Your loved ones may live far away, but when you send them Bread for the World Christmas cards, your greetings remind them you care — and that together we can end hunger and poverty in our lifetime.
All the revenue generated from these special cards supports our work toward ending hunger. Choose from five designs. Each one captures the joy of the season and one of the many ways God's grace moves us to help our neighbors, whether they live next door or on another continent.
Order a pack of 10 Christmas cards with envelopes for just $15, and we will cover the cost of shipping.
This holiday season, I hope you will share Bread for the World's work with your friends and family, wherever they may be. Order your cards today and share good tidings of a world without hunger.
Kari Bert is the deputy director of development and membership at Bread for the World.
Afghanistan would be considered likely to have high rates of hunger because at least two of the major causes of global hunger affect it—armed conflict and fragile governmental institutions.
Malnutrition is responsible for nearly half of all preventable deaths among children under 5. Every year, the world loses hundreds of thousands of young children and babies to hunger-related causes.
Bread for the World is calling on the Biden-Harris administration and Congress to build a better 1,000-Days infrastructure in the United States.
“As you therefore have received Christ Jesus the Lord, continue to live your lives in him, rooted and built up in him and established in faith.” These words from Colossians 2:6 remind us of the faith that is active in love for our neighbors.
The Bible on...
The Supplemental Nutrition Assistance Program (SNAP) is designed to respond to changes in need, making it well suited to respond to crises such as the COVID-19 pandemic.
Bread for the World and its partners are asking Congress to provide $200 million for global nutrition.

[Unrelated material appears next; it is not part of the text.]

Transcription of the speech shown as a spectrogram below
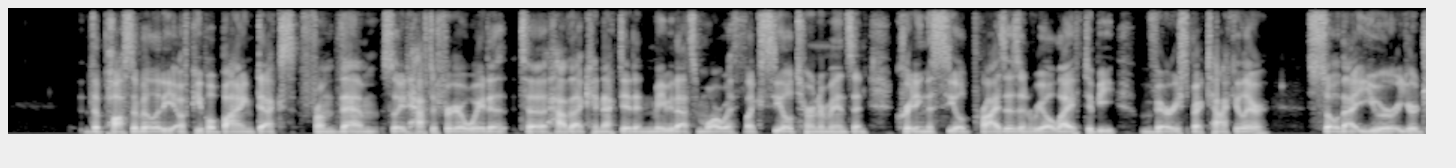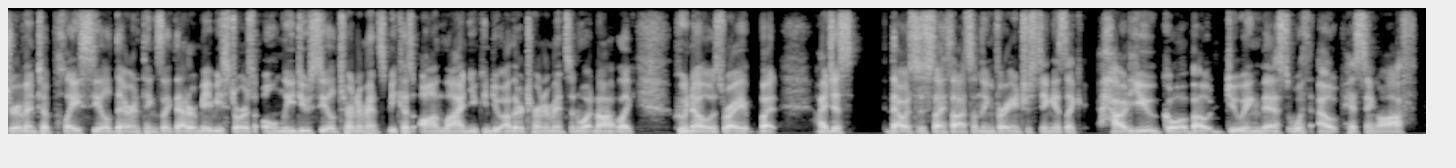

In 2017, 11.8 percent of households in the U.S.—40 million people—were food-insecure, meaning that they were unsure at some point during the year about how they would provide for their next meal.